How Long After Drinking Water Do Dogs Pee: The Science Behind It
As dog owners, we all know the importance of hydration for our furry friends. Just like humans, adequate water intake is crucial for their overall health and wellbeing. However, one question that often comes to mind is – how long after drinking water do dogs pee? The answer may seem simple, but there is more to it than meets the eye.
The Importance of Water for Dogs
Water is the essential component of a dog’s body, making up for 60-80% of their total body weight. Just like in humans, water plays a crucial role in maintaining vital bodily functions in dogs. It helps regulate body temperature, carries nutrients to cells, and aids in digestion. Adequate water intake is also necessary for flushing out toxins and waste products from the body through urine.
Dehydration in dogs can lead to several health issues, such as kidney problems, bladder infection, and even heatstroke. On the other hand, overhydration can also be harmful and can cause water intoxication, resulting in an imbalance of electrolytes in the body.
How Long After Drinking Water Do Dogs Pee?
The duration between water intake and urination in dogs varies depending on several factors, such as age, size, health, and activity level. On average, a healthy adult dog can hold their bladder for 6-8 hours. However, certain conditions, such as excessive water intake, certain medications, and medical issues, can affect this duration and cause more frequent urination.
Additionally, a dog’s breed can also play a role in the frequency of peeing. Smaller breeds have smaller bladders and may need to urinate more frequently compared to larger breeds. Puppies also have smaller bladders and may need to relieve themselves more frequently, especially after vigorous play or eating.
Understanding the Urination Process in Dogs
When a dog drinks water, it flows down their throat into the stomach first, and then into the intestines, where it is absorbed. From there, the water is absorbed into the bloodstream and filtered through the kidneys, where toxins and waste are removed. The excess water is then transferred to the bladder, and it’s time to urinate.
Dogs release urine through a muscular tube called the urethra, connected to the urinary bladder. When the bladder is full, the muscles in the bladder contract, pushing the urine out through the urethra. The duration between drinking water and urinating depends on how quickly the water is absorbed, filtered, and transferred to the bladder.
Factors That Can Affect a Dog’s Urination Frequency
1. Water intake: As mentioned earlier, the more water a dog drinks, the more frequently they will need to urinate. This is why puppies or dogs who have just exercised or played intensely may need to relieve themselves more frequently.
2. Diet: The type and amount of food a dog eats can also affect their urination frequency. Dogs on a dry kibble diet may need to drink more water, leading to more frequent urination, while wet food may contain more moisture, reducing the need for water intake.

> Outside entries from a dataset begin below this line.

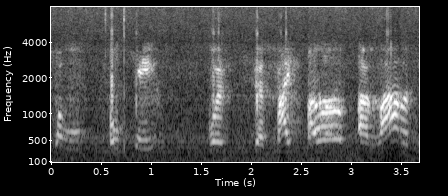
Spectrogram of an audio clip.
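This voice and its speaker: A man's voice: high voice, expressive, unhurried, sharp tone. A man being interviewed by phone, talking in casual street slang, emphatic and repeating himself. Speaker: jail inmate being interviewed. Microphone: telephone handset. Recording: tinny jail phone call, faint noise.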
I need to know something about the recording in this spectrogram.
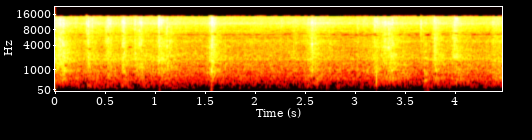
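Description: Irregular crackling ticks over a steady hiss: crepes frying in hot pans, with the foil wrapper of a block of butter crinkling as the butter is rubbed over a crepe.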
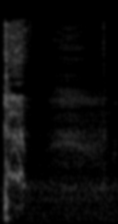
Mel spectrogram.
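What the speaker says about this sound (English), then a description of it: "I don't know what the hell I'm coughing over." A short, sharp cough bursts out at the start, then trails into a faint breathy tail and quiet room tone.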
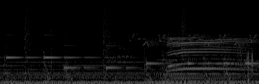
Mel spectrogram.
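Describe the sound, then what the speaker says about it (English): Sheep bleating loudly and close in a video game, several wavering bleats one after another over music. "Mama sheep!"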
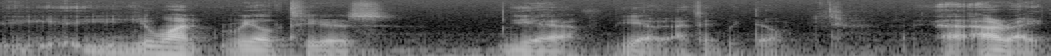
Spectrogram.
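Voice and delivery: asking the directors about real tears; hushed exchange. Retold or imitated. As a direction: ask it quietly, hesitant. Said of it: "I said".

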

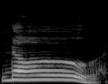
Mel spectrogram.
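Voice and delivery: high, drawn-out horrified no; crying out. A narrator's reading. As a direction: cry out in alarm. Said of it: "the other two cried".

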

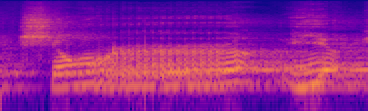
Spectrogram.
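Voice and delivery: शौर्य stretched very slowly so the र before य is heard; sounding out slowly. Shown as a demonstration. Teacher sounding out शौर्य very slowly for his class. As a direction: draw शौर्य out syllable by syllable. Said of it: "शौर्य म्हणून अगोदर रचा उच्चार".

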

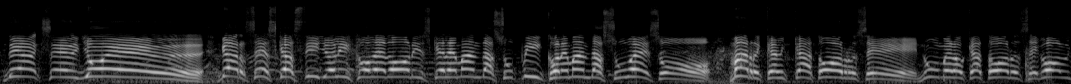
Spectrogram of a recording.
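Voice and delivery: high drawn-out goal shout; goal commentary. Real, not acted. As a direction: scream the goal, stretched out. Goal scored, commentator erupts.

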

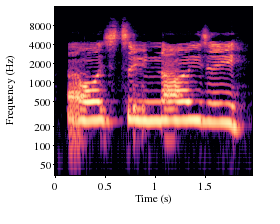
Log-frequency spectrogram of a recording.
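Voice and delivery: high, slow little whine; acted whimper of an overwhelmed baby elephant. A narrator's reading. Baby elephant among honking horns, high whimper. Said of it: "she whimpered".

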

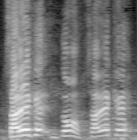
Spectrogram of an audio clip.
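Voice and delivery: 3 burst out at him; 1 sudden outburst. Real, not acted. 4 host cutting off the troublemaker, sudden loud outburst.

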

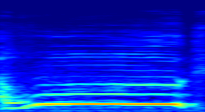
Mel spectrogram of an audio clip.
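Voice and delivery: high, loud sustained "ooh"; preacher's whoop. Real, not acted. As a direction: let out a long, high church whoop. Preacher overcome mid-sermon.

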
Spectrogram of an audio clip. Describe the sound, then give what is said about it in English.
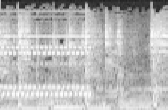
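A telephone rings with a steady, repeating electronic tone that pulses in short bursts, clear and fairly loud, with no voices over it. “Get the phone. Hit the thing.”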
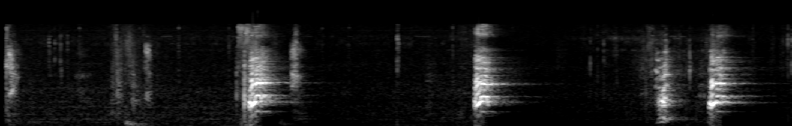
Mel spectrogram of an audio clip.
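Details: Pet Fox Terrier dog barking: four sharp, loud barks spaced irregularly across eight seconds, each a brief burst with bright harmonics, over a quiet indoor background.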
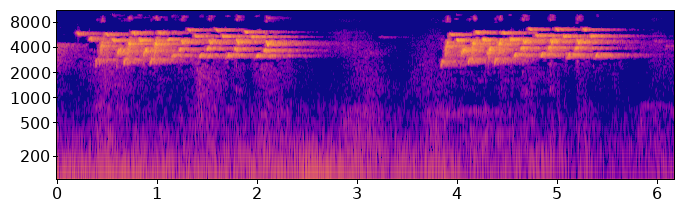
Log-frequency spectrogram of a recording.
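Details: European goldfinch, third-prize competition bird from a Casablanca bird lovers' show, giving two sustained runs of fast, high, jingling twitters about two seconds long, with a short silence between them.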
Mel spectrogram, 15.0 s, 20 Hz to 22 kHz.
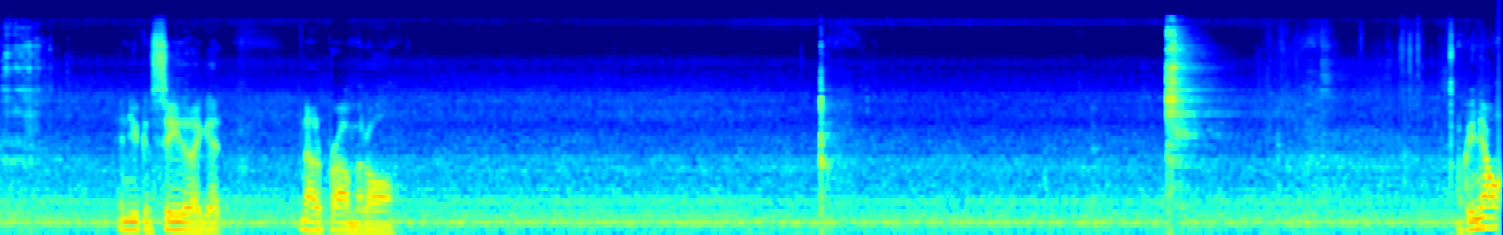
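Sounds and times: steady low hum: 0:00.0 - 0:15.0
metal plate ringing clink: 0:11.7 - 0:12.3.

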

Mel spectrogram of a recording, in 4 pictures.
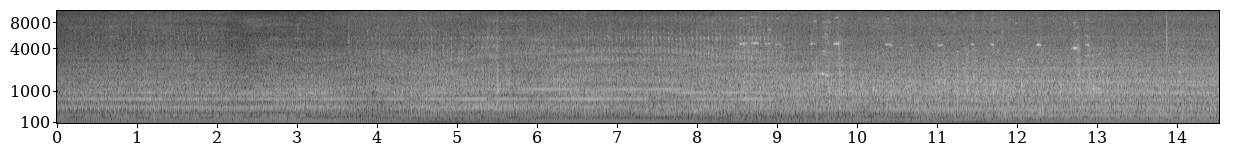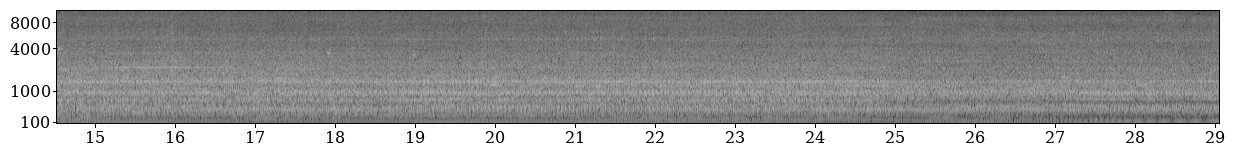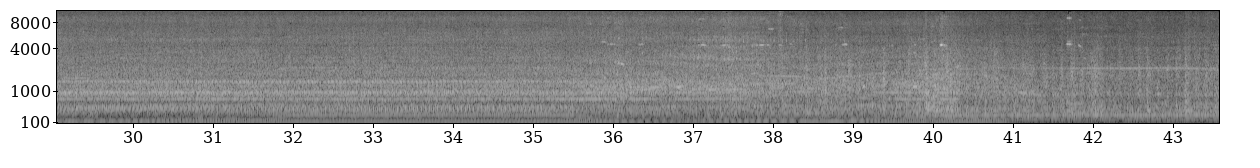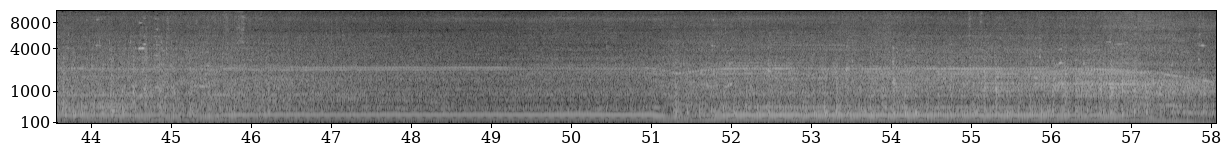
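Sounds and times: heavy diesel machinery running: 0:00.0 - 0:58.0.

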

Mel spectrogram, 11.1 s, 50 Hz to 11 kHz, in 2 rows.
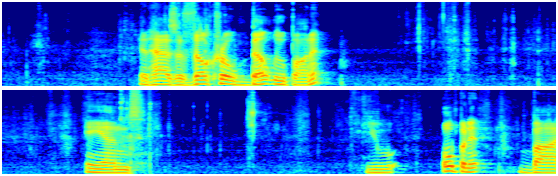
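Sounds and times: knife sheath rustling and ticking: 0:04.0 - 0:10.8.

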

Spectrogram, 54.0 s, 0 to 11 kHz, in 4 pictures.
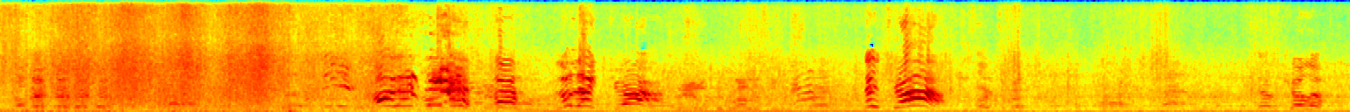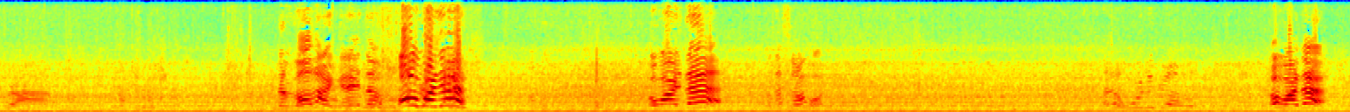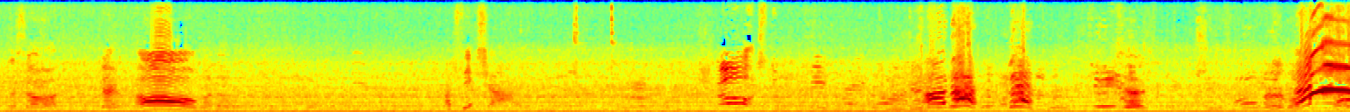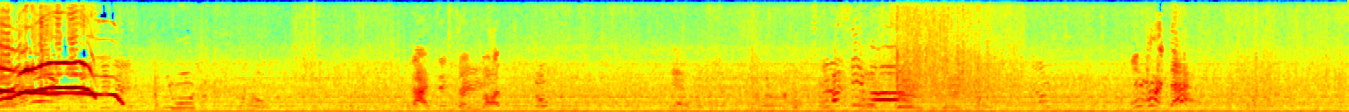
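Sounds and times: speedboat engine droning: 0:00.0 - 0:53.9
people calling out: 0:02.8 - 0:09.7, 0:39.8 - 0:43.2.

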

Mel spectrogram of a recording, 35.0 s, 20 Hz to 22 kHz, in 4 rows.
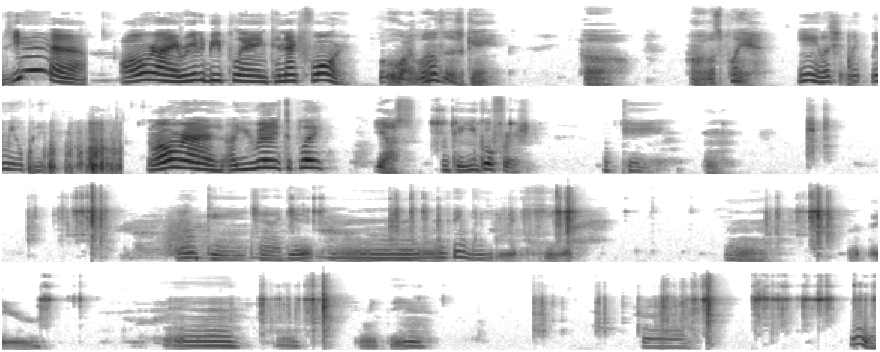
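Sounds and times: plastic checkers rattling: 0:08.4 - 0:10.0, 0:13.0 - 0:14.0, 0:16.8 - 0:17.1, 0:17.8 - 0:18.6, 0:20.4 - 0:20.8, 0:21.4 - 0:23.4, 0:25.1 - 0:26.0, 0:26.6 - 0:27.1, 0:28.6 - 0:29.7, 0:31.6 - 0:35.0
plastic checker clattering down grid: 0:17.8 - 0:18.6.

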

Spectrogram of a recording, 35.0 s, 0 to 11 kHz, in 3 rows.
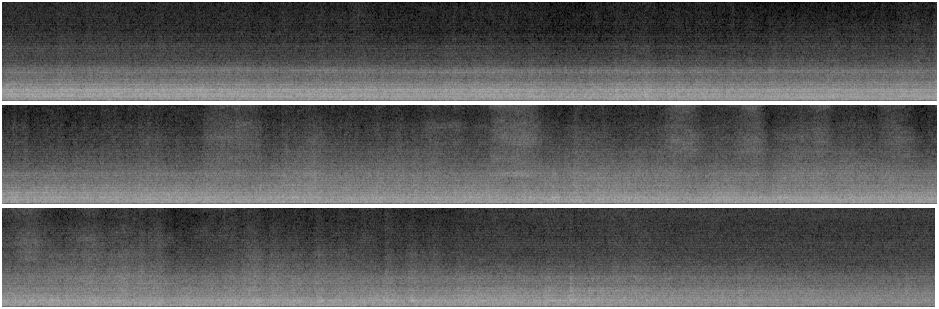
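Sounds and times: diesel train drone: 0:00.0 - 0:35.0
train coaches rolling by: 0:00.0 - 0:35.0.

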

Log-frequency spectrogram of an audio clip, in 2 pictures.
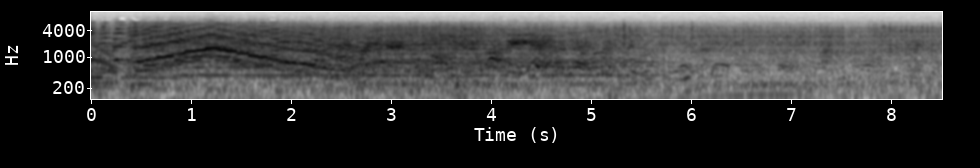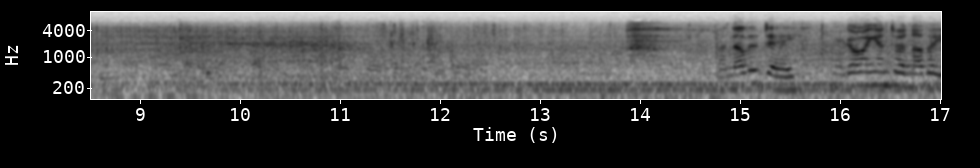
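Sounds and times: crowd babble: 0:00.0 - 0:17.0
traffic: 0:00.0 - 0:17.0.

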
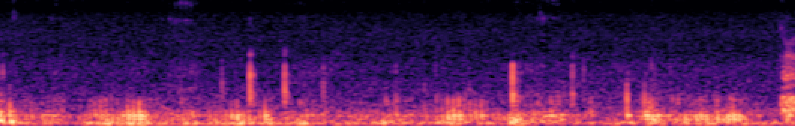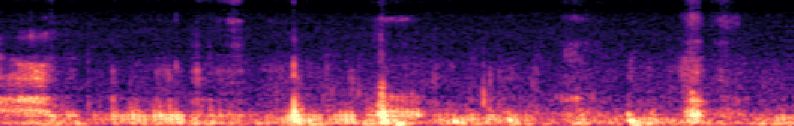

3. Age: Puppies and senior dogs tend to urinate more frequently compared to adult dogs. Puppies have smaller bladders and may not yet have full bladder control, while senior dogs may have weaker bladder muscles and may need to urinate more as a result.
4. Health conditions: Certain medical issues, such as bladder infections, diabetes, and kidney problems, can cause dogs to urinate more frequently. If your dog’s urination frequency suddenly increases or decreases, it’s best to consult with a veterinarian to rule out any underlying health issues.
The Bottom Line
While there is no exact answer to how long after drinking water dogs pee, it is generally recommended to let your dog out to relieve themselves every 6-8 hours. However, keep in mind that every dog is different, and factors such as size, age, and health can affect their urination frequency. As responsible pet owners, it is crucial to ensure that our furry friends have access to clean and fresh drinking water at all times. If you notice any changes in your dog’s urination habits or suspect any underlying health issues, be sure to consult with a veterinarian for proper diagnosis and treatment.
The content provided in this article is for informational purposes only and is not intended to be a substitute for professional veterinarian advice, diagnosis, or treatment. Always seek the advice of a licensed veterinarian or other qualified animal health provider with any questions you may have regarding a medical condition or treatment for your pet. Do not disregard professional veterinarian advice or delay seeking it because of something you have read on this website.